* Work task
Write every record out again exactly as given.

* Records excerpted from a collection

------------------------------------------------------------------------

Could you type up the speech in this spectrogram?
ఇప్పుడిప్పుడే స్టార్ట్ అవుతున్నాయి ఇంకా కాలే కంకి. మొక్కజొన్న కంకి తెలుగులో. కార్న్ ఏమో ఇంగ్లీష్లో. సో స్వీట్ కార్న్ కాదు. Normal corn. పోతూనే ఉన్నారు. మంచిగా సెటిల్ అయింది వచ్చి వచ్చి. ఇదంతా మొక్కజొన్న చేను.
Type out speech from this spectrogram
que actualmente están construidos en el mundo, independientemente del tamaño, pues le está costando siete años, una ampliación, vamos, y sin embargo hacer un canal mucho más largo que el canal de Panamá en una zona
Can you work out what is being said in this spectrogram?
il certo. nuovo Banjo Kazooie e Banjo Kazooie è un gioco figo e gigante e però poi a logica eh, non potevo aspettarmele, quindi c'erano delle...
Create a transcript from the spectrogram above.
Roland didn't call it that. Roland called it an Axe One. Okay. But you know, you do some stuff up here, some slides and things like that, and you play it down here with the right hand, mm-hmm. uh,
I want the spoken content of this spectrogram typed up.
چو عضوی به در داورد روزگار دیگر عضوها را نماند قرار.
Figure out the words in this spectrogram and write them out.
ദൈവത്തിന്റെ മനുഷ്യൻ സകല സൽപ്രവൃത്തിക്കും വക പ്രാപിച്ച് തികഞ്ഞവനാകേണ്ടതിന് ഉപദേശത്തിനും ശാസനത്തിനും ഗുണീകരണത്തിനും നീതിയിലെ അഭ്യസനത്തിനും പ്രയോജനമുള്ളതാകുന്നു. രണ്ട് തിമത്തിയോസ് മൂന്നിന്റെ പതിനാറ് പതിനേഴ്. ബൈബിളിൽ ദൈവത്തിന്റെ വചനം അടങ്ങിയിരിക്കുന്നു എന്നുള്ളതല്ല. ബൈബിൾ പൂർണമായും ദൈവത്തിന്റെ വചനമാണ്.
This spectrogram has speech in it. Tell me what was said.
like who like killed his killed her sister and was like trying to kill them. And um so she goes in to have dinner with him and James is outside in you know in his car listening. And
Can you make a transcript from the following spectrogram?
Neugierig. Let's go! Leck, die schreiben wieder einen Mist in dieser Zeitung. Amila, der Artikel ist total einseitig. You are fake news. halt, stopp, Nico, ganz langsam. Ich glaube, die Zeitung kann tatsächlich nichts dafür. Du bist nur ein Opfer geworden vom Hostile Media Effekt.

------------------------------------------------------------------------

* Answer to this problem
Could you type up the speech in this spectrogram?
ఇప్పుడిప్పుడే స్టార్ట్ అవుతున్నాయి ఇంకా కాలే కంకి. మొక్కజొన్న కంకి తెలుగులో. కార్న్ ఏమో ఇంగ్లీష్లో. సో స్వీట్ కార్న్ కాదు. Normal corn. పోతూనే ఉన్నారు. మంచిగా సెటిల్ అయింది వచ్చి వచ్చి. ఇదంతా మొక్కజొన్న చేను.
Type out speech from this spectrogram
que actualmente están construidos en el mundo, independientemente del tamaño, pues le está costando siete años, una ampliación, vamos, y sin embargo hacer un canal mucho más largo que el canal de Panamá en una zona
Can you work out what is being said in this spectrogram?
il certo. nuovo Banjo Kazooie e Banjo Kazooie è un gioco figo e gigante e però poi a logica eh, non potevo aspettarmele, quindi c'erano delle...
Create a transcript from the spectrogram above.
Roland didn't call it that. Roland called it an Axe One. Okay. But you know, you do some stuff up here, some slides and things like that, and you play it down here with the right hand, mm-hmm. uh,
I want the spoken content of this spectrogram typed up.
چو عضوی به در داورد روزگار دیگر عضوها را نماند قرار.
Figure out the words in this spectrogram and write them out.
ദൈവത്തിന്റെ മനുഷ്യൻ സകല സൽപ്രവൃത്തിക്കും വക പ്രാപിച്ച് തികഞ്ഞവനാകേണ്ടതിന് ഉപദേശത്തിനും ശാസനത്തിനും ഗുണീകരണത്തിനും നീതിയിലെ അഭ്യസനത്തിനും പ്രയോജനമുള്ളതാകുന്നു. രണ്ട് തിമത്തിയോസ് മൂന്നിന്റെ പതിനാറ് പതിനേഴ്. ബൈബിളിൽ ദൈവത്തിന്റെ വചനം അടങ്ങിയിരിക്കുന്നു എന്നുള്ളതല്ല. ബൈബിൾ പൂർണമായും ദൈവത്തിന്റെ വചനമാണ്.
This spectrogram has speech in it. Tell me what was said.
like who like killed his killed her sister and was like trying to kill them. And um so she goes in to have dinner with him and James is outside in you know in his car listening. And
Can you make a transcript from the following spectrogram?
Neugierig. Let's go! Leck, die schreiben wieder einen Mist in dieser Zeitung. Amila, der Artikel ist total einseitig. You are fake news. halt, stopp, Nico, ganz langsam. Ich glaube, die Zeitung kann tatsächlich nichts dafür. Du bist nur ein Opfer geworden vom Hostile Media Effekt.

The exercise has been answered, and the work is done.